The outside of your car’s windows are subject to harsh environmental elements including:
- Stone chips
- Road debris
- Bird droppings
- Snow and ice
The benefits of heated windows
While you can’t prevent environmental elements from occurring, snow and ice can be combatted by heating the windows. Air blowing on the inside of the glass can be effective if the air is already warm, but it can take quite a while to heat up in freezing temperatures. Often, you won’t want to wait that long to begin driving.
Even if the temperature outside is above the freezing point, the inside of the windows can fog up from moist, humid weather conditions. Foggy windows obstruct your vision much like ice and snow on the windows can, making it unsafe to drive.

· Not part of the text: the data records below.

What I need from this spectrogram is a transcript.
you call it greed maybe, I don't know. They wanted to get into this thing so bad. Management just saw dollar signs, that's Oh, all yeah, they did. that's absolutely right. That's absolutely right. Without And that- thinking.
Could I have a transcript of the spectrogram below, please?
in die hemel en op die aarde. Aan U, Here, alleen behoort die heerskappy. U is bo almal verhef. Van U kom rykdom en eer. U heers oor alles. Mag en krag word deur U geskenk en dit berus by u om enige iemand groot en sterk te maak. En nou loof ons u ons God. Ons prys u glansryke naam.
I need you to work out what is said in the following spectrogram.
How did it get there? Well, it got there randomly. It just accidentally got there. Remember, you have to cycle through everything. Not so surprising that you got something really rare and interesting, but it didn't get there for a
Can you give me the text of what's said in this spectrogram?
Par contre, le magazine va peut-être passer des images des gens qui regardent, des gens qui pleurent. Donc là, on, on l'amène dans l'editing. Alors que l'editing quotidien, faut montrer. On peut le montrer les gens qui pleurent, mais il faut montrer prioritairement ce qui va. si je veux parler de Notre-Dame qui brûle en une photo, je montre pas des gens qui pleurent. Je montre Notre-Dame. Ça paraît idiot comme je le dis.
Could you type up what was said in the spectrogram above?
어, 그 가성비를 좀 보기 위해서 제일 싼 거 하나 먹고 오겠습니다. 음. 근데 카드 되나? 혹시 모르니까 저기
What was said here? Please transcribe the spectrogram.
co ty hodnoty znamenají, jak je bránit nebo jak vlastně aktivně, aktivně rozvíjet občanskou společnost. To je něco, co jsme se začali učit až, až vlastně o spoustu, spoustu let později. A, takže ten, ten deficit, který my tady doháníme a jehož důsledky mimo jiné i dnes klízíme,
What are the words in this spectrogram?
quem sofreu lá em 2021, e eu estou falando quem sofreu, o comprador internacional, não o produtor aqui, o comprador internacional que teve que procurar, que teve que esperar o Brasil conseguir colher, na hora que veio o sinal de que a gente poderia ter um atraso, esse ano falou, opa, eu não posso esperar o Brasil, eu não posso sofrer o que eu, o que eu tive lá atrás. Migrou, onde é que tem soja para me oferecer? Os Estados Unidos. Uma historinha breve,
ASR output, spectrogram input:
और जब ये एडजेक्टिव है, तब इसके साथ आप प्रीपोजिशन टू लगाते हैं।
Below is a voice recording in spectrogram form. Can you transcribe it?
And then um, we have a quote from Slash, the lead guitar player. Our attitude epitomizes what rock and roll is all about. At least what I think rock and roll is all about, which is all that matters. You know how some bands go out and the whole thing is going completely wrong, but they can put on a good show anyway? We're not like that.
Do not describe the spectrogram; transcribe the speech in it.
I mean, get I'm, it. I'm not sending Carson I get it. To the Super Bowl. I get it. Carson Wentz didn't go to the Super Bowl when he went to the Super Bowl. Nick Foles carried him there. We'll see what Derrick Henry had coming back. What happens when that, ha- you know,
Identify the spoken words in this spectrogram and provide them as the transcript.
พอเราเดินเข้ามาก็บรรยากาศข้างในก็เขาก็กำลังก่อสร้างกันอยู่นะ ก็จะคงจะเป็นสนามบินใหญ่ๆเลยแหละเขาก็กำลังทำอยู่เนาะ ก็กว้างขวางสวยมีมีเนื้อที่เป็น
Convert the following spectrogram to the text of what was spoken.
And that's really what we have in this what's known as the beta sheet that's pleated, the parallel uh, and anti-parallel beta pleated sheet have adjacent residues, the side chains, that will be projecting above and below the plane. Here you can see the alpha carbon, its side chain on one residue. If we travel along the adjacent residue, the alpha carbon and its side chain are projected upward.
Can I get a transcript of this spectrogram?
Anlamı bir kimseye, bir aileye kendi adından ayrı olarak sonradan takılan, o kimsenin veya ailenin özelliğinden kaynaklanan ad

Nearly all back windows on cars and SUVs are equipped with heated windows, and some trucks are as well. The grid on the rear window is known as a rear window defogger. It is a thin electrical element that power runs through. The resistance in the element causes it to heat up, which warms the glass. The heat melts a small amount of ice and snow, and clears the fogginess from the rear window.
Immovable side windows and power mirrors on some vehicles, as well as a select few windshields, are now equipped with an electrical grid of the same nature. While rear window defogger grids are usually visible as long horizontal lines on the glass, the side windows, windshield, and power mirrors use a very fine element that is barely visible at all, even on close inspection.

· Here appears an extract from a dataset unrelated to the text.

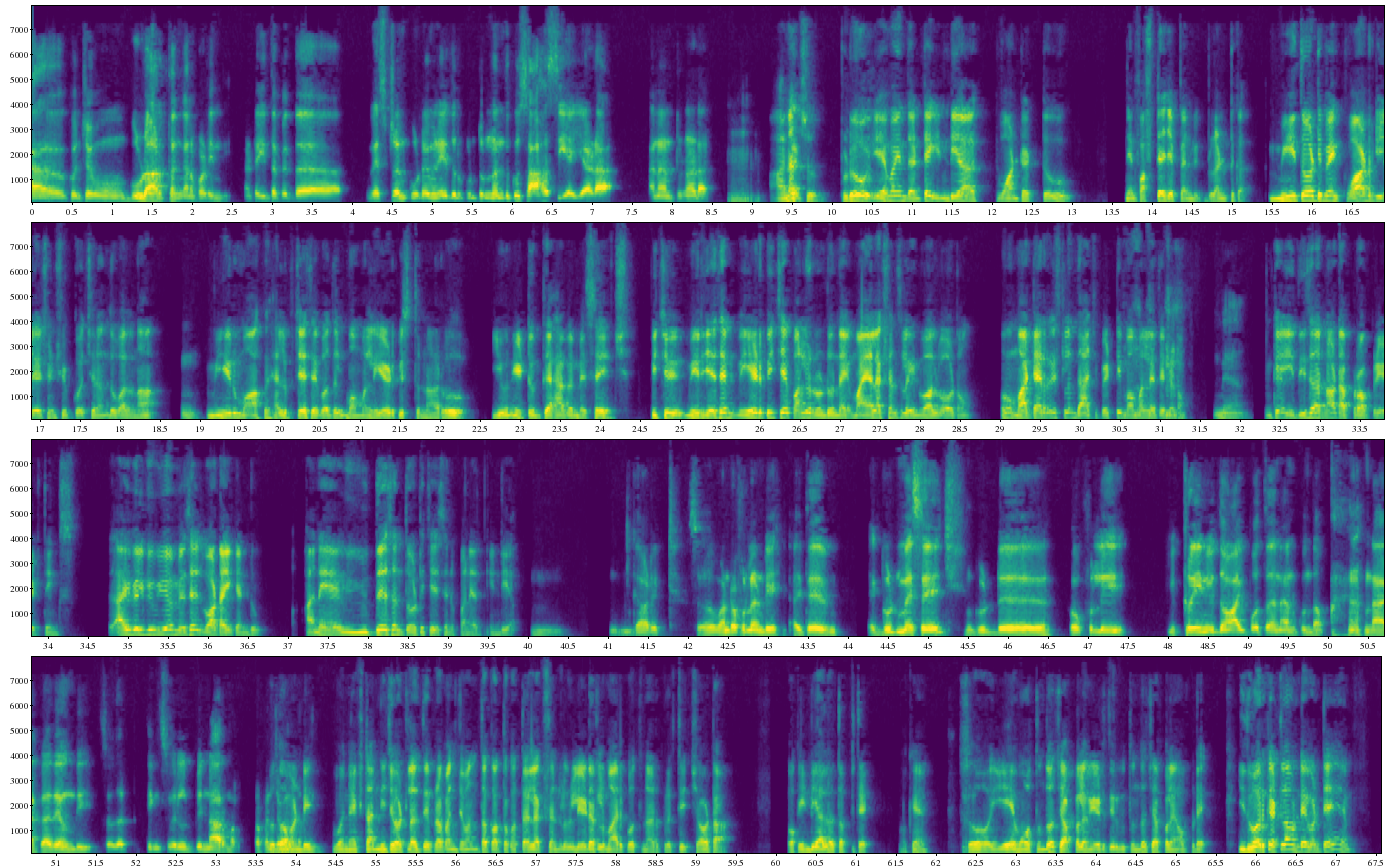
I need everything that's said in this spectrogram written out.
కొంచెం గూఢార్థం కనపడింది. అంటే ఇంత పెద్ద వెస్టర్న్ కూటమిని ఎదుర్కొంటున్నందుకు సాహసి అయ్యాడా అని అంటున్నాడా? అనొచ్చు. ఇప్పుడు. ఏమైందంటే ఇండియా వాంటెడ్ టు నేను ఫస్టే చెప్పాను మీకు బ్లంట్‌గా. మీతోటి మేము క్వాడ్ రిలేషన్‌షిప్‌కి వచ్చినందువలన. మీరు మాకు హెల్ప్ చేసే బదులు మమ్మల్ని ఏడిపిస్తున్నారు. You need to have a message. పిచ్చి మీరు చేసే ఏడిపిచ్చే పనులు 2 ఉన్నాయి. మా ఎలక్షన్స్‌లో ఇన్వాల్వ్ అవ్వటం. హ్మ్. మా టెర్రరిస్ట్‌లను దాచిపెట్టి మమ్మల్నే తిట్టడం. Yeah! Okay. These are not appropriate things. I will give you a message what I can do అనే ఈ ఉద్దేశంతోటి చేసిన పని India. Got it. So wonderful అండి. అయితే a good message. Good hopefully Ukraine యుద్ధం ఆగిపోతుందని అనుకుందాం. నాకు అదే ఉంది. So that things will be normal ప్రపంచం అండి నెక్స్ట్ అన్ని చోట్ల ప్రపంచం అంతా కొత్త కొత్త ఎలక్షన్‌లు, లీడర్‌లు మారిపోతున్నారు ప్రతి చోట. ఒక ఇండియాలో తప్పితే. ఓకే. సో ఏమవుతుందో చెప్పలేం. ఏడు తిరుగుతుందో చెప్పలేం అప్పుడే. ఇదివరకు ఎట్లా ఉండేవంటే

How heated windows work
Heated windows operate on a button or switch, and utilize a timer to turn the heat off after a certain period. Typically, it is between 10 and 15 minutes of operation.
The rear defogger will stop working if the grid is broken and is the most common problem for rear window defogger grids. If the rear window defogger has an electrical contact come off or a defogger line is scratched through, there will not be electrical continuity to heat the rear window. The grid can be repaired and electrical contacts can sometimes be re-secured.
This article originally appeared on YourMechanic.com as How Do Heated Windows Work? and was authored by Jason Unrau.